Header Image for Print

The goal of Cityscape is to bring high-quality original research on housing and community development issues to scholars, government officials, and practitioners. Cityscape is open to all relevant disciplines, including architecture, consumer research, demography, economics, engineering, ethnography, finance, geography, law, planning, political science, public policy, regional science, sociology, statistics, and urban studies.

Cityscape is published three times a year by the Office of Policy Development and Research (PD&R) of the U.S. Department of Housing and Urban Development.


 
  • National Survey of Mortgage Originations
  • Volume 21 Number 2
  • Managing Editor: Mark D. Shroder
  • Associate Editor: Michelle P. Matuga
 

Perceptions and Expectations of Mortgage Borrowers: New Evidence from the National Survey of Mortgage Originations

Chad Redmer
United States Naval Academy

The views expressed in this paper are those of the author and should not be attributed to the United States Naval Academy or Department of Defense. This research did not receive any specific grant from funding agencies in the public, commercial, or not-for-profit sectors.

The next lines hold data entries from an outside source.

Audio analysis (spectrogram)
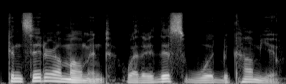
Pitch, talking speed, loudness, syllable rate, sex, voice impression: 110 Hz, 165 wpm, -17 LUFS, 5.2 syllables/s, male, very masculine, very middle-aged, very thick, slightly relaxed, powerful, slightly bright, slightly soft, muffled, fluent, slightly raspy, very cool, intellectual, slightly refreshing, sincere, calm, very mature, friendly, reassuring, very unique, slightly elegant, wild, sweet, lively, very kind, modest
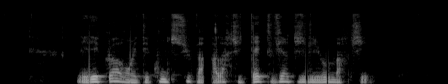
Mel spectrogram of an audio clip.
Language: French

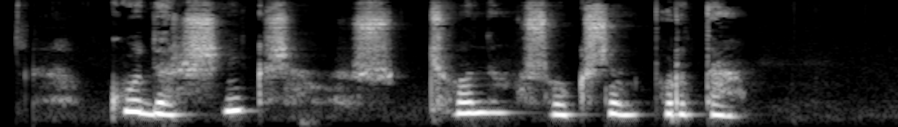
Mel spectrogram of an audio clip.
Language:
Mari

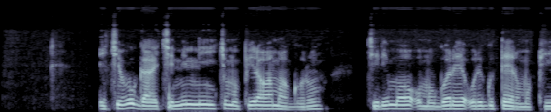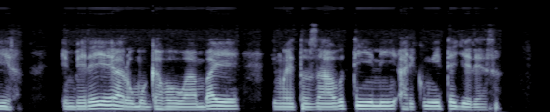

Research on house price expectations has been limited by a lack of data which have meaningful cross-sectional variation in home purchase and refinance experiences across respondents. The National Survey of Mortgage Originations (NSMO) fills this gap and allows for the exploration of whether members of different demographic groups exhibit different levels of knowledge of house price changes in their local areas and whether they have different levels of capacity to anticipate future price changes as a result. This study finds that first-time homebuyers, a demographic group considered potentially vulnerable during the origination process, are consistently more aware of recent and impending house price trends than repeat purchasers. This study also shows that borrowers with lower incomes have less awareness about price trends than borrowers with higher incomes, and less-educated borrowers have less awareness about price trends than borrowers with higher levels of education. Additionally, this article provides evidence that expectations of future house price changes in consumers’ local markets have informational value for estimating future house prices beyond the value provided by local economic data. This study provides a basis for understanding whether consumers who are less knowledgeable about house prices in their area may make poorer decisions regarding their mortgage or home purchase and may require more support or protection as a result.


Previous Article   |   Next Article


Periodicals: